“There can be no way forward but through prayer.”
I feel sure these words aren’t originally mine, but they also are difficult to cite.
Contentment is full of irony. I have always been somewhat impressed by Paul’s words in Philippians 4:10-15, “I rejoiced greatly in the Lord that at last you renewed your concern for me. Indeed, you were concerned, but you had no opportunity to show it. I am not saying this because I am in need, for I have learned to be content whatever the circumstances. I know what it is to be in need, and I know what it is to have plenty. I have learned the secret of being content in any and every situation, whether well fed or hungry, whether living in plenty or in want. I can do all this through him who gives me strength. Yet it was good of you to share in my troubles. Moreover, as you Philippians know, in the early days of your acquaintance with the gospel, when I set out from Macedonia, not one church shared with me in the matter of giving and receiving, except you only;” (NIV).
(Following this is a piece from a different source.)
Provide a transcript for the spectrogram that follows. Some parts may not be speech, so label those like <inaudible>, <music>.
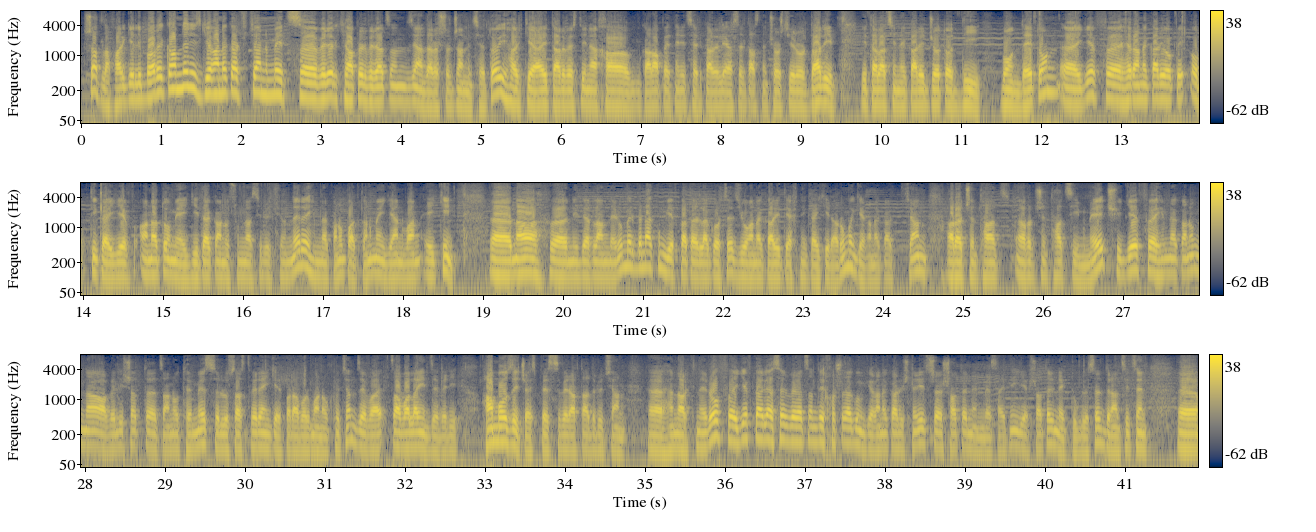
Շատ լավ, հարգելի բարեկամներ, իսկ գեղանկարչության մեծ վերելքի ապրել վերածննդյան դարաշրջանից հետո, իհարկե այդ արվեստի նախակարապետներից էր կարելի ասել 14-րդ դարի իտալացի նկարիչ Ջոտո դի Բոնդետոն եւ հերանեկարի օպտիկայի եւ անատոմիայի գիտական ուսումնասիրությունները հիմնականում պատկանում են Յան վան Էյքին։ Նա Նիդերլանդներում էր բնակվում եւ կատարելագործեց յուղանակարի տեխնիկայի կիրառումը գեղանկարչության առաջընթաց առաջընթացի մեջ եւ հիմնականում նա ավելի շատ ծանոթ է մեզ լուս ստաստվերային կերպարավորման օգնությամբ ծավալային ձևերի համոզիչ այսպես վերարտադրության հնարքներով եւ կարելի ասել վերածնդի խոշորագույն գեղանկարիչներից շատերն են մեզ հայտնի եւ շատերն եք դուք լսել դրանցից են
I think this ranks right up there as one of those most often misinterpreted passages, because we equate contentment with uninhibited elation oozing from our pores or something. That’s not contentment. That’s actually probably closer to insanity. It’s certainly not based in reality. People have those kinds of experiences maybe a handful of times in their entire lives, if they’re lucky. If you stop to think about the adrenaline rush and the subsequent crash, you’ll likely agree that it wouldn’t be advisable or enjoyable to live in a perpetual state of bliss. Too much of (even) a good thing is still too much…
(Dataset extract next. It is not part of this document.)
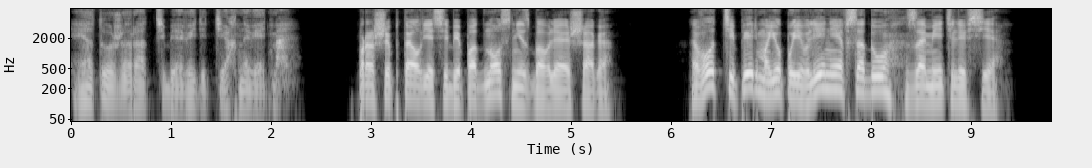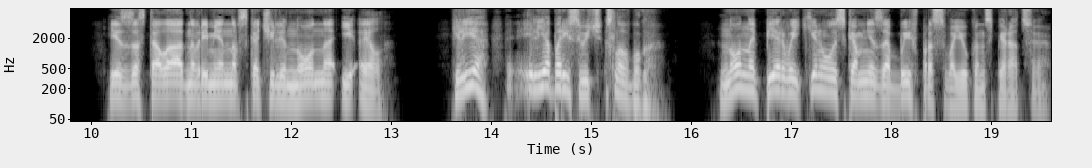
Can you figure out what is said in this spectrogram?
«Я тоже рад тебя видеть, техноведьма», Прошептал я себе под нос, не сбавляя шага. Вот теперь мое появление в саду заметили все. Из-за стола одновременно вскочили Нонна и Эл. «Илья, Илья Борисович, слава богу!» Нонна первой кинулась ко мне, забыв про свою конспирацию.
I don’t think Paul is implying that he has learned to be outlandishly jovial or to lose touch with reality, nor do I think he is indicating that he has found a way to get everything he wants or even everything he needs. There is nothing in Paul’s words that makes me wonder if his ‘doing all things through Christ’ includes calling on the clouds to rain down elephants or magically growing strawberries on fig trees. And yet this passage is often taught as either a ‘suck it up even when it sucks’ lesson or a challenge of the power constraints of the God of the universe. I’m fairly certain both extremes neglect the point.
We almost always stop reading with verse 13. Verse 15 is actually a significantly weird cutting off point in the daily office, ending with a semi-colon. But I wonder if there is something to be learned from the words Paul speaks next… the words of standing in solidarity… the words of presence—of sharing trouble, of giving and receiving…
It might seem strangely disconnected, but I think these are also words of community, and all of this returns, full circle, to prayer… of God’s presence… of another kind of give and take…
Maybe that’s exactly why Psalm 17:6 makes an appearance, today, as well:
“I call on you, my God, for you will answer me; turn your ear to me and hear my prayer” (NIV).
The answer may not be exactly what we expect (or even hope for), but the hearing… the listening… the holding close… this is where contentment begins. And we can’t move forward without a beginning.